Thus Manger came under the tender care of Margaret Waterhouse. He spent the next 11 years of his life in London. His wartime and post-war output is filled with sadness and longing for a world that was brutally destroyed, for those who were murdered and for the language that died along with them – Volkns ibern dakh (Clouds Over the Roof, 1942); Lid un balade (Song and Ballad, 1952).

His post-war visit to Warsaw, a city where he had spent so many happy moments, must have been a particularly painful experience. He arrived to the Polish capital in April 1948, on the occasion of the 5th anniversary of the outbreak of the Warsaw Ghetto Uprising and the unveiling of the Monument to the Ghetto Heroes. Instead of the city he remembered from a decade earlier, he saw a sea of ruins.

Under the ruins of Poland

A head with fair hair

Both the head and the ruins

Are real

Fate, my fate…

Over the ruins of Poland

The snow is falling and falling,

The blond head of my girl

Makes me dangerously sad.

[Unter di khurves fun Poyln, author’s transl.]

In 1951, Manger left Great Britain and moved to New York. Still, he was unable to settle there for good and find his peace. He decided to move to Israel. He wrote:

For years I wandered in exile,

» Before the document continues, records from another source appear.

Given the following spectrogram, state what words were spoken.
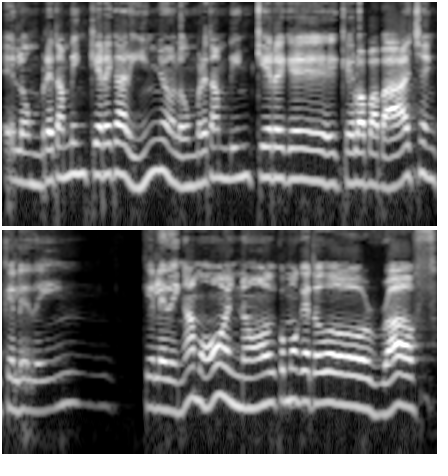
el hombre también quiere cariño, el hombre también quiere que, que lo apapachen, que le den, que le den amor, no como que todo rough,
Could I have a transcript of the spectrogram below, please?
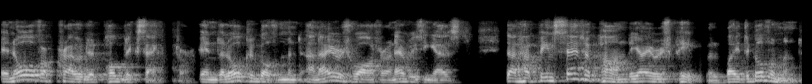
an overcrowded public sector in the local government and Irish water and everything else that have been set upon the Irish people by the government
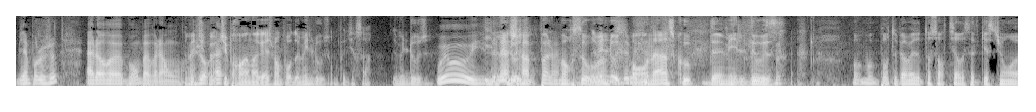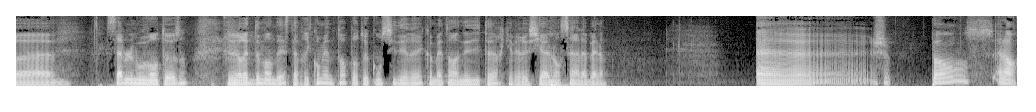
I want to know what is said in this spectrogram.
bien pour le jeu. Alors euh, bon, bah voilà, on, Non, un mais tu, jour- peux- un- tu prends un engagement pour 2012, on peut dire ça. 2012. oui, oui, oui. Il je- lâchera je- pas le ouais. morceau. hein. 2012. Bon, on a un scoop 2012. Bon, bon, pour te permettre de t'en sortir de cette question euh, sable mouvanteuse, j'aimerais te demander, ça t'a pris combien de temps pour te considérer comme étant un éditeur qui avait réussi à lancer un label? Euh, je pense. Alors,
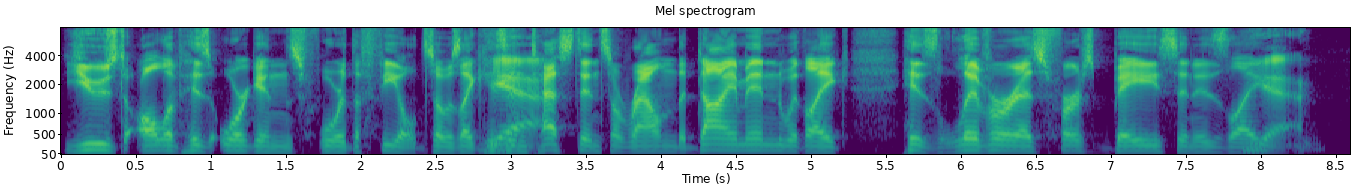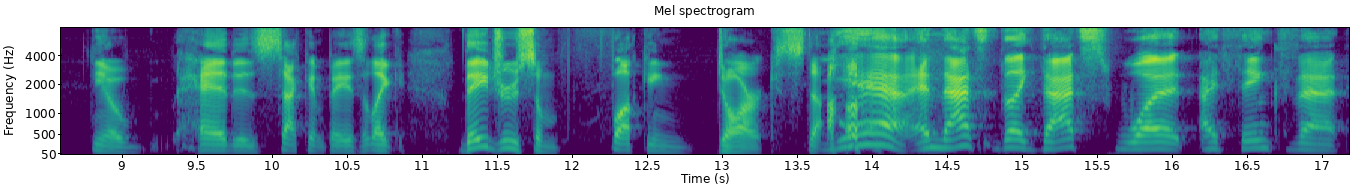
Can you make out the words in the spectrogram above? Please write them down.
used all of his organs for the field. So it was like his Yeah. intestines around the diamond with like his liver as first base and his like yeah. you know head is second base. Like they drew some fucking dark stuff. yeah, and that's like that's what I think that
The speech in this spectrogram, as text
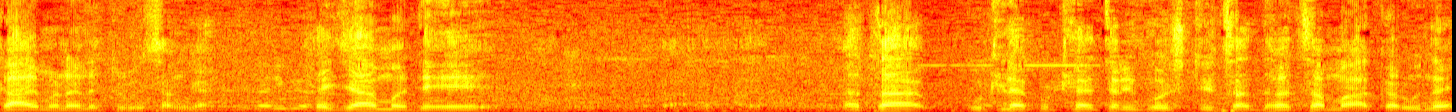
काय म्हणाले तुम्ही सांगा. त्याच्यामध्ये आता कुठल्या कुठल्या तरी गोष्टीचा धचा मा करू नये.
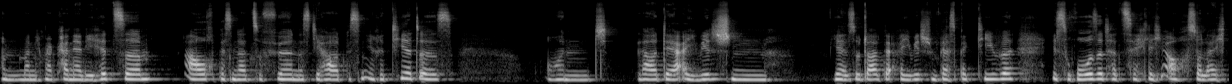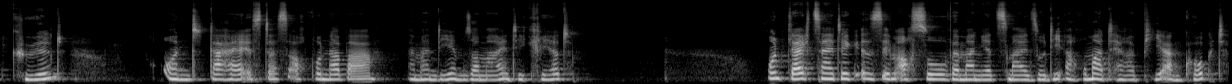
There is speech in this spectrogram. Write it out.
Und manchmal kann ja die Hitze auch ein bisschen dazu führen, dass die Haut ein bisschen irritiert ist. Und laut der ayurvedischen ja, so da der ayurvedischen Perspektive ist Rose tatsächlich auch so leicht kühlend. Und daher ist das auch wunderbar, wenn man die im Sommer integriert. Und gleichzeitig ist es eben auch so, wenn man jetzt mal so die Aromatherapie anguckt,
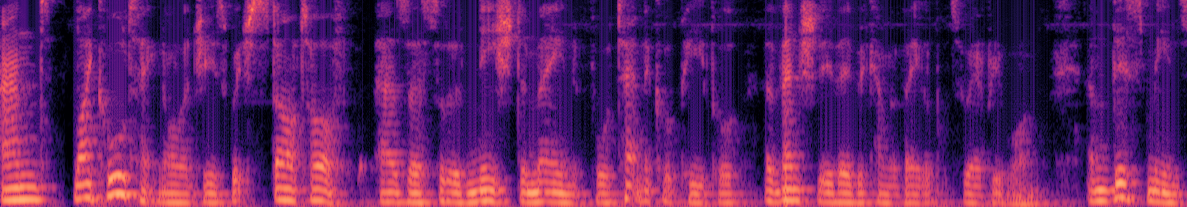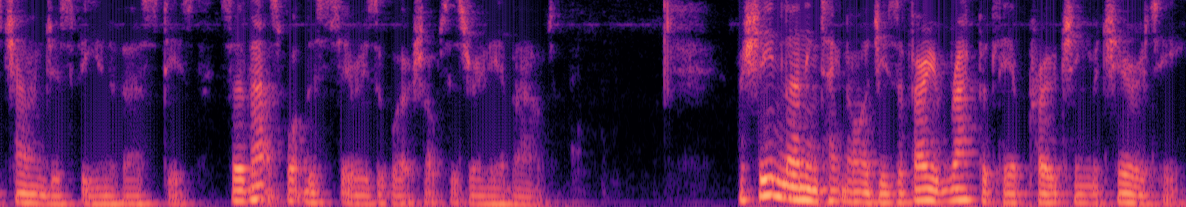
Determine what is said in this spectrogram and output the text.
And like all technologies which start off as a sort of niche domain for technical people, eventually they become available to everyone. And this means challenges for universities. So that's what this series of workshops is really about. Machine learning technologies are very rapidly approaching maturity.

Now I am going to wander in my family home.

He lived in Israel until his death. He died in Gedera in 1969.

He left behind volumes of great poems full of melancholy, but also gentle humour. They seem to ooze the atmosphere of long forgotten times. This begs the question raised by Antoni Słonimski in his reflections on Itzik Manger:

Who is Manger speaking to today and in what language? I fear that his voice is flowing into emptiness. The lucid lyrical voice is silenced today by the brutal and inhuman contemporary art. The English spinster recognised the prophet in him. He was not a prophet, but a mourner, weeping over the past and all distant and lost homelands in high synagogal songs[1.3].

Aleksandra Król 



  • Jeszurin E., Icik Manger bibliografje, 1961.
  • Kazdan Ch.S., Itsik Manger, New York 1968.
  • Kazdan Ch.S., Di lecte tkufe in Icik Mangers lebn un szafn, Mexiko 1973.
  • Leksikon fun der najer jidiszer literatur, t. 5, Nju Jork 1963, szp. 435–443.
  • Roskies D.G., Itsik Manger,” [in] The YIVO Encyclopedia of Jews in Eastern Europe [online] [Accessed on: 28 Aug 2016].
  • [1.1] Segałowicz Z., Tłomackie 13, Warsaw 2001, p. 212.
  • [1.2] Słonimski A., Alfabet wspomnień, Warsaw 1975, pp. 138–139.
  • [1.3] Słonimski A., Alfabet wspomnień, Warsaw 1975, p. 140.